Under the direction of the Dissertation Research Advisor, the student develops an original research project. Dissertation research involves meaningful, critical thinking and the execution of ideas in the laboratory through the use of the scientific method. Dissertation research conducted by the student should be an original contribution to scientific knowledge. The quality of the student's PhD dissertation research should be equivalent to that found in reputable biomedical sciences journals.

Upon selection of an area of concentration and a Dissertation Research Advisor, a Research Advisory Committee is formed for each student. This Committee is responsible for the review of the student's research and academic progress twice yearly. It determines whether the content of the student's research is sufficient for the PhD dissertation.
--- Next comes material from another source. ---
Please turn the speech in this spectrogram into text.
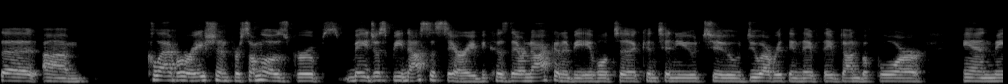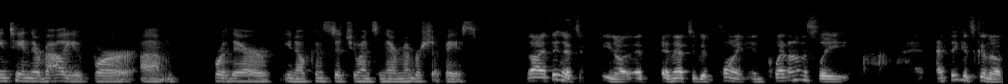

The student submits the dissertation in complete form not less than 14 days prior to the date of the final examination. The dissertation must have been read and approved by the Dissertation Research Advisor prior to distribution. After the student has arranged the time, date and room for the dissertation defense, the "Announcement of Dissertation Defense" form, found in TUportal under the Tools tab within “University Forms,” is completed and forwarded to the Graduate School on Main Campus and to the Office of Graduate Studies on the Health Sciences Center Campus at least 10 working days before the defense. Announcements of the defense are posted and emailed to all members of the cluster/area of concentration.

The Final Examination Committee evaluates the student's dissertation and demonstration of competence within the field of the dissertation and related areas. This Committee consists of five faculty members, including the Dissertation Research Advisor, Research Advisory Committee, and one additional faculty member from another cluster. The Committee evaluates the quality of the dissertation research and the student's ability to express, both in writing and orally, their research question, methodological approach, primary findings and implications. The Committee votes to pass or fail the dissertation and the defense at the conclusion of the public presentation and private question/answer period.


Program Web Address:


Department Information:

Biomedical Sciences Graduate Program

Lewis Katz School of Medicine at Temple University

3500 N. Broad Street, MERB 1111

Philadelphia, PA 19140




Submission Address for Application Materials:


Submission Address for Supplemental Temple University Application:


Department Contacts:

Admissions and Program Coordinators:

Dianne Soprano, PhD

Associate Dean for Graduate and MD/PhD Programs



Scott K. Shore, PhD

Associate Dean for Graduate Studies and Specialty Programs